Others, sometimes called minimum wage workers, and more recently, “essential workers,” simply long for a time when their voices will be heard.  The message is always the same – a call for just wages and benefits that enable them to live without the fear of being homeless.

Cynthia Murray, a Walmart worker from Maryland, shares a common concern among low-wage workers, who are now considered “essential.”  She states, “We are the same people that they did not think were worth $15 an hour, but now realize we are worth more than that.  I’ve been there 19 years and I don’t even make $15 an hour… I have to work more than a week to get one hour of sick time.”

Bartolire Perez has worked at McDonald’s for 30 years and has participated in many strikes.  He says, “This time is different.  The next hamburger I make may be my last.”

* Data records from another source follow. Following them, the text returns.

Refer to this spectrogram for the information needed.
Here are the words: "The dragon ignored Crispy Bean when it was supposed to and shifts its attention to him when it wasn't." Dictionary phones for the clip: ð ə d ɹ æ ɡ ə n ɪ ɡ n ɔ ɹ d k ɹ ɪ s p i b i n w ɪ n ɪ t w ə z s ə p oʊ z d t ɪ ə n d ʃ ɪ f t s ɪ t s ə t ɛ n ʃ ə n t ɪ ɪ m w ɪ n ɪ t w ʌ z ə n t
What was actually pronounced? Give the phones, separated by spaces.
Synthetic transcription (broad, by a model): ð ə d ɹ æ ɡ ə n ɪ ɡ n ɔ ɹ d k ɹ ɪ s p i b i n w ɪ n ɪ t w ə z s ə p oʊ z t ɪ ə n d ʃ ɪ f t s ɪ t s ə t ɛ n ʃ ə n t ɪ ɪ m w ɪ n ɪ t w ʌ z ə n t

Low wage workers, now called “essential,” are now on a level with doctors and nurses.  They are largely Black, Hispanic, and women, and continue to put their lives at risk, providing food and personal goods at a retail level.  Meatpacking plants across the country have shown just how vulnerable workers are.  However, media coverage of the struggling workers during the political campaign more often focus on blue-collar manufacturing workers, mostly white men.

The voices of workers themselves are largely absent from the debates, discussions and decisions that shape their future. Darren Walker, president of the Ford Foundation, a $13 billion international social justice philanthropy, has said  “Too often the discussion about the future of work centers on technology rather than on the people who will be affected by it.”

When a president or senator talks about how good the economy is, I want to ask, “For whom?”  In the last three years the top 1% in the country have done very well, with a generous tax cut.  Several large corporations have paid no taxes.  Those who have money in the stock market have done very well, however, how many “essential workers” or “heroes” own stock?”

Pope Francis challenges all willing to listen:

“The struggle of working people, of the poor, is not a social or political question, it is the Gospel, pure and simple.  We are called to stand in solidarity with the poor, promote human dignity and the common good.”

This is an important time to ask those running for national office what legislation they will initiate or support to bring justice to “essential workers.”  How valuable is their work?  How valuable are their lives?

Can you live on $7.25 an hour?  I invite you to contact you representative/senator and ask that question.


Posted in Peace & Justice Blog